Last week we talked a lot about snow and ice. We collected both, and melted it by the fire. It was interesting to see which melted first and what we found in the melt water afterward. It made us all think a little harder about eating the snow and ice from the ground – though it is always tempting!

We also made some pretty cool snow volcanoes. The kids were amazed by the reaction that two such common household ingredients, baking soda and vinegar, can have when mixed together.

The theme of this week was trees. Winter time is an interesting time to observe trees. Without their leaves,  it is easier to see the structure of trees, and the nests and holes they make contain. We learned about the different parts a tree, discussed why they are so important to us, picked out our favourite trees on the property  and measured the diameter of them. We discovered that the largest tree on our property is a Norway Spruce tree that is took about six children with outstretched arms to hug – or about 340 cm. Using a crude estimation, we determined that it could be as old as 145 years old! We will continue to observe and discuss trees as the seasons change.

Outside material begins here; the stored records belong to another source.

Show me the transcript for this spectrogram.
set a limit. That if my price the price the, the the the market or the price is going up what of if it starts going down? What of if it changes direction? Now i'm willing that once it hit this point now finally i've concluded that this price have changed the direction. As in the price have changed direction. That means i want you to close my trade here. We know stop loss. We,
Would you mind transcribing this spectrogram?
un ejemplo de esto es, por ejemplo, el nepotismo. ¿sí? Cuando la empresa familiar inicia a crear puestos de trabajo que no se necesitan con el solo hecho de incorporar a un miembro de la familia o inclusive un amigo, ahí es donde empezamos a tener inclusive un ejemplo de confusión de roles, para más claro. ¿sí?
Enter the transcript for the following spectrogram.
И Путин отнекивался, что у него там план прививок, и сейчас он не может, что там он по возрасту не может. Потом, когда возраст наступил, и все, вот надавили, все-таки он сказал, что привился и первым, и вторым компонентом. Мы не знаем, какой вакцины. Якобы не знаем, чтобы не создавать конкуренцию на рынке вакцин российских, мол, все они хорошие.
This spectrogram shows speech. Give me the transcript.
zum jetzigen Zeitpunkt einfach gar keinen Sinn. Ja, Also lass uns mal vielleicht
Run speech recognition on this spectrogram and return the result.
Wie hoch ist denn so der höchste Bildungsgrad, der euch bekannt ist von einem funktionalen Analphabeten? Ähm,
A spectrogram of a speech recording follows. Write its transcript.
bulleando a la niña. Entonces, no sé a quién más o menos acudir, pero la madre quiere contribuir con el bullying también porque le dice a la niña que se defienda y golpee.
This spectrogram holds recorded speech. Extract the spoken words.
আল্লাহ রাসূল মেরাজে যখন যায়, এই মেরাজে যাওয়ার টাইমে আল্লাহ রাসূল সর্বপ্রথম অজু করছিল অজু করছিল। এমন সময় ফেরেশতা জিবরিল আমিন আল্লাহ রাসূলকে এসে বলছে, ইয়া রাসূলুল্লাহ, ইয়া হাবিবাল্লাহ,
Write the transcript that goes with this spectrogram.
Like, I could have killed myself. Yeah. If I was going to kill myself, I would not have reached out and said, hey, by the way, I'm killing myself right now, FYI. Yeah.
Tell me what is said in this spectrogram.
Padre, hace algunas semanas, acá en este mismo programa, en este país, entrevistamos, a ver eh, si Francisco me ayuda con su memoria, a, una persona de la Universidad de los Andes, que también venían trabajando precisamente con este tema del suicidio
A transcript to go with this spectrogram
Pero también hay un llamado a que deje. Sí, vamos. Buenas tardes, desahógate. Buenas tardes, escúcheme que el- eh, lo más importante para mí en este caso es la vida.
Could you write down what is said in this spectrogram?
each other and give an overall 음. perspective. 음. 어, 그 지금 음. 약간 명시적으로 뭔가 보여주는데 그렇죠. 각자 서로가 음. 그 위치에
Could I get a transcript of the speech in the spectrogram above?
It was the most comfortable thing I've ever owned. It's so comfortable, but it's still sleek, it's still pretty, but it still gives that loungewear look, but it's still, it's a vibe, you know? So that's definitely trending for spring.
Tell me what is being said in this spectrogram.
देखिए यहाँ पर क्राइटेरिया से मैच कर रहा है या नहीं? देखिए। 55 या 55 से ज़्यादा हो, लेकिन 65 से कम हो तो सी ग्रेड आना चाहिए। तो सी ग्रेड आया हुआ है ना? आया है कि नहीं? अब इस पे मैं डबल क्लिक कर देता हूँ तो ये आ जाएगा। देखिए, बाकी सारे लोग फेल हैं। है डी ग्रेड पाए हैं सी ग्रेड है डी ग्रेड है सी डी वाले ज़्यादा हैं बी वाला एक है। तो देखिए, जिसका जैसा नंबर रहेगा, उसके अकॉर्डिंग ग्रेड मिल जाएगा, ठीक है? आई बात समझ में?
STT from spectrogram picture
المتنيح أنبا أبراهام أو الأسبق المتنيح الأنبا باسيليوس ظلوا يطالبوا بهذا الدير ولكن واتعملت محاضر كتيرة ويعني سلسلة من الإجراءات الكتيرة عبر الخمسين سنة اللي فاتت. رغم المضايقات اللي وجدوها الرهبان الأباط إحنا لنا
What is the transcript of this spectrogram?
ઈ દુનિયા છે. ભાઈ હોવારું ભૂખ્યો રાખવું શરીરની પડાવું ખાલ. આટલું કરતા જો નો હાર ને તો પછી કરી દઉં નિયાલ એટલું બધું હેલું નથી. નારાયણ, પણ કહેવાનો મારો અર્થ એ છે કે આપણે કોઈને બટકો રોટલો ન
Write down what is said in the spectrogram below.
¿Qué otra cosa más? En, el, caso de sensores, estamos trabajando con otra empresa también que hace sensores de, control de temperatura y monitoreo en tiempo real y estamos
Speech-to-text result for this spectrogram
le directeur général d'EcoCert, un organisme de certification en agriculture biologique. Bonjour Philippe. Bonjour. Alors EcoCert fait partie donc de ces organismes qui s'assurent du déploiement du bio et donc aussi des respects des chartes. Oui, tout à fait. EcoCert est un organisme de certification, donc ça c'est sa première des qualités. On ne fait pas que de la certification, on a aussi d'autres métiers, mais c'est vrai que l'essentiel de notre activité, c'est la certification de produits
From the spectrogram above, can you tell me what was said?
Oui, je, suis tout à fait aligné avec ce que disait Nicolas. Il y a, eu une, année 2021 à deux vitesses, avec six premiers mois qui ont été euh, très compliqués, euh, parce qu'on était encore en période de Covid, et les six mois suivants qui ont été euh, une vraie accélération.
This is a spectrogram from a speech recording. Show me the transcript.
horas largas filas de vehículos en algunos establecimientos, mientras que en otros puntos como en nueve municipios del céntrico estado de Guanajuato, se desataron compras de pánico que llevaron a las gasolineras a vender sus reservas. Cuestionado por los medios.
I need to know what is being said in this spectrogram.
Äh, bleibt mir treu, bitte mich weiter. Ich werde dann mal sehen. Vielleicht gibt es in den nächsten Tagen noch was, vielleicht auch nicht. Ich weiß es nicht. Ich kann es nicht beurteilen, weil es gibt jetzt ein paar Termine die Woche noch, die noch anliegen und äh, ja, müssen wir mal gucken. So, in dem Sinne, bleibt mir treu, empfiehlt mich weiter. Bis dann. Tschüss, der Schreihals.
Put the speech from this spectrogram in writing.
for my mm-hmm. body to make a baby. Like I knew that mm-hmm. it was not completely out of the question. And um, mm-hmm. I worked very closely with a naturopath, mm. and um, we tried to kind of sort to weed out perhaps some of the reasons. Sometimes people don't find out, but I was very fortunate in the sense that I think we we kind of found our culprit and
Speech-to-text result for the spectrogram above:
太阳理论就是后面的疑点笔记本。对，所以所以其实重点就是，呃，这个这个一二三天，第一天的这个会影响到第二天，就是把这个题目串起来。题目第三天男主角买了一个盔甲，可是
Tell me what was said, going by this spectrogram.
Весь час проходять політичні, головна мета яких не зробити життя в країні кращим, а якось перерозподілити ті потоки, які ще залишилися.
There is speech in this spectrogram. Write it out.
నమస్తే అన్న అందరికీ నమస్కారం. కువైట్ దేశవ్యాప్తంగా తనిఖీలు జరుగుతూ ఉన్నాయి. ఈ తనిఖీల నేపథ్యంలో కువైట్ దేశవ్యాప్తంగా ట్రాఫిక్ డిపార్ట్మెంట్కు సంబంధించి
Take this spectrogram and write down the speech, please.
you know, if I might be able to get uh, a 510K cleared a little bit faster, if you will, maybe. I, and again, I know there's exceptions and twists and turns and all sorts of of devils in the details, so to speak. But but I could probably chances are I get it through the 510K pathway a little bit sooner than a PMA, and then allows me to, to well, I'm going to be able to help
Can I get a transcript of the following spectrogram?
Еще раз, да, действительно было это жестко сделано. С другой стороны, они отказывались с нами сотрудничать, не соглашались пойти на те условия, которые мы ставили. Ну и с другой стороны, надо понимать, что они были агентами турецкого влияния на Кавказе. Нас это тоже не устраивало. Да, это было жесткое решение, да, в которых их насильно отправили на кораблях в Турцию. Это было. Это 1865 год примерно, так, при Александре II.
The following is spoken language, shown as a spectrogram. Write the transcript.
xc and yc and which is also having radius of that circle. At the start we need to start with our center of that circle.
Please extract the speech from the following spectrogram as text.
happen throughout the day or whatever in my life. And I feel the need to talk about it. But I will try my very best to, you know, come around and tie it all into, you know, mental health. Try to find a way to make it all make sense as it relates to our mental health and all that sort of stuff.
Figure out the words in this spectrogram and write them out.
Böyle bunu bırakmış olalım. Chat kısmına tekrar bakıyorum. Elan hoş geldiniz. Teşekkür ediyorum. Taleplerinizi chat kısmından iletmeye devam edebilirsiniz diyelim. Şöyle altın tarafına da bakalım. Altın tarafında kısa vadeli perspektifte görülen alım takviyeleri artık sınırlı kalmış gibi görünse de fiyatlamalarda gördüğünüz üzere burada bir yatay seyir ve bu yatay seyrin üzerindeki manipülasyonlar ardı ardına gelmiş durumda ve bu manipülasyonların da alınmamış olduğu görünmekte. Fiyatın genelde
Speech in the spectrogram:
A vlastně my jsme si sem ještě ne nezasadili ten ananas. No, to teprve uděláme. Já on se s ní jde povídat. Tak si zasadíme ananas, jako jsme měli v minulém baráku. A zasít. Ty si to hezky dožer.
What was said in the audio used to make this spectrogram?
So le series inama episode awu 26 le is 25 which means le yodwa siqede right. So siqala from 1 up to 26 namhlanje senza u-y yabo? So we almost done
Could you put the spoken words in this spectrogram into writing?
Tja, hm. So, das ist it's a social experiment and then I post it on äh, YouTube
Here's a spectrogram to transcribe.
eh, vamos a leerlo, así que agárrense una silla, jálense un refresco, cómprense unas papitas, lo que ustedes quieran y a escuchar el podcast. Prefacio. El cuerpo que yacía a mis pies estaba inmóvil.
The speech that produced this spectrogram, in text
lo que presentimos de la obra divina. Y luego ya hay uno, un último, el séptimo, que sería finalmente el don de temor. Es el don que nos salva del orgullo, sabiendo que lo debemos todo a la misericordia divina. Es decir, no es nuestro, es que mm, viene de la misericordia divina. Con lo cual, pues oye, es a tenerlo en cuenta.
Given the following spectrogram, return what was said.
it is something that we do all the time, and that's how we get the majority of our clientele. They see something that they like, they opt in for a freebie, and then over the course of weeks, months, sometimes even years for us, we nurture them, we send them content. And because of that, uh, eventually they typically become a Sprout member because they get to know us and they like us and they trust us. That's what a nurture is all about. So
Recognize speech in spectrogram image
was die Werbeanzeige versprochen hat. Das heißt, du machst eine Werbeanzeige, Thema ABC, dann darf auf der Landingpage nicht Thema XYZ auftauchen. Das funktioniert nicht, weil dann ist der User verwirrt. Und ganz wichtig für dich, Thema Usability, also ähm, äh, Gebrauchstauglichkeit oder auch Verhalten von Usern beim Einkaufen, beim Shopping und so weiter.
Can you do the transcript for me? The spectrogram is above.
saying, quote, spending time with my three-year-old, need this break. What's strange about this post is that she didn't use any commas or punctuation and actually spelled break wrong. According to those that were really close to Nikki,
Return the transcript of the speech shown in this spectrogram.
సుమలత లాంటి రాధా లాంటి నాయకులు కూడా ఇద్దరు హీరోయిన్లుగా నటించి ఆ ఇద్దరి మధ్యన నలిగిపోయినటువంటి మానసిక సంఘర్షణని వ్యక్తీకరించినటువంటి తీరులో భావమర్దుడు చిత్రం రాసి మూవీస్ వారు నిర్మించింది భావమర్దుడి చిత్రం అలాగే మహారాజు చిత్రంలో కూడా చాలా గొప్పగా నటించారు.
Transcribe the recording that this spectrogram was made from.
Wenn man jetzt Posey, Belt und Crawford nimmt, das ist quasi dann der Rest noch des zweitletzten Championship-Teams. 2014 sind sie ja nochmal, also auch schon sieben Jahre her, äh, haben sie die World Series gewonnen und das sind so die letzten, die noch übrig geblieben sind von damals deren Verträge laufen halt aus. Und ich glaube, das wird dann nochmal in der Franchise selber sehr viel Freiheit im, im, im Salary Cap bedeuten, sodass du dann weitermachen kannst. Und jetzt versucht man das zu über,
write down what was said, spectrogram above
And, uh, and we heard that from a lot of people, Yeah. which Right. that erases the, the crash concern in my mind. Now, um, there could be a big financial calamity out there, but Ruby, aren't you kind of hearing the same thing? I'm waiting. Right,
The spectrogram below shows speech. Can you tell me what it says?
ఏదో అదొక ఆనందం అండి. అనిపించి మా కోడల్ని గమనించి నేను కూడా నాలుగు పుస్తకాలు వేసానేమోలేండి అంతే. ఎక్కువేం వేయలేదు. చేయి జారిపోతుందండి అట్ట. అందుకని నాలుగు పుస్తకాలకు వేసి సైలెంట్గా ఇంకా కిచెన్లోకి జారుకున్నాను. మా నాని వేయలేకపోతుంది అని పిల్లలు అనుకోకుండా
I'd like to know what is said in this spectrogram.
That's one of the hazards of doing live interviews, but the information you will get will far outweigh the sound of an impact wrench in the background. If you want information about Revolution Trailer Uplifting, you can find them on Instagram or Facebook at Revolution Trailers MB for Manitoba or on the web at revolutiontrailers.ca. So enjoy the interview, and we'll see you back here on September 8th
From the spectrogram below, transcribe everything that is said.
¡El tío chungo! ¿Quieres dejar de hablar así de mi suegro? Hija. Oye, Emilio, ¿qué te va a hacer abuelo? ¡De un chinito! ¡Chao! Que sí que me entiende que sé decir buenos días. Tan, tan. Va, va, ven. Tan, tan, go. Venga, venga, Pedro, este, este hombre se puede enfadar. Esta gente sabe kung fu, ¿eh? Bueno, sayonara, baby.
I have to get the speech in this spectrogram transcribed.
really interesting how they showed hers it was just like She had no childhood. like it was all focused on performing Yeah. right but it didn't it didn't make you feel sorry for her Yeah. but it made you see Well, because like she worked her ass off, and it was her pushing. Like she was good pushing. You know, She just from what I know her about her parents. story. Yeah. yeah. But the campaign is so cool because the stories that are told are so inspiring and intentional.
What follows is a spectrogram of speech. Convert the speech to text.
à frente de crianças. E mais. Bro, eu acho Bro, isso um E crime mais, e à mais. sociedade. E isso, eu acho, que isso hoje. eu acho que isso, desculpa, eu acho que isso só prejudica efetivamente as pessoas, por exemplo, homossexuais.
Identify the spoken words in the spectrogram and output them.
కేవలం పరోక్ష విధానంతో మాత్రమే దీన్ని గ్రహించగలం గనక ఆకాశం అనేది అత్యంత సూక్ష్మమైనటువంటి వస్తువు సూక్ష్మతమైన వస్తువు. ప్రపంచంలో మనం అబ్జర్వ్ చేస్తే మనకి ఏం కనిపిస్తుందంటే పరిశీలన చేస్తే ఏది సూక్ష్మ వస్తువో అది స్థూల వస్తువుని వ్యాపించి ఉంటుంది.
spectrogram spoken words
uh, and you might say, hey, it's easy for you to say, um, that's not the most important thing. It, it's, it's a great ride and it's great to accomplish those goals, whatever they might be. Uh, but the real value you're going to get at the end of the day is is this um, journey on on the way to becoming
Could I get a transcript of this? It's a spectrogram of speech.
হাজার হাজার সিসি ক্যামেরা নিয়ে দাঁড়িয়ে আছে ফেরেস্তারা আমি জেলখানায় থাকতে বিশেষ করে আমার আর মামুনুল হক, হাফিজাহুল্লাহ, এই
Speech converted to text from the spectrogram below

Our days are very enjoyable, and always include a number of great games that get us moving and keep us warm.  When you pick up your children at the end of the day, I know they may have cold, red cheeks, but I hope they have warm smiles!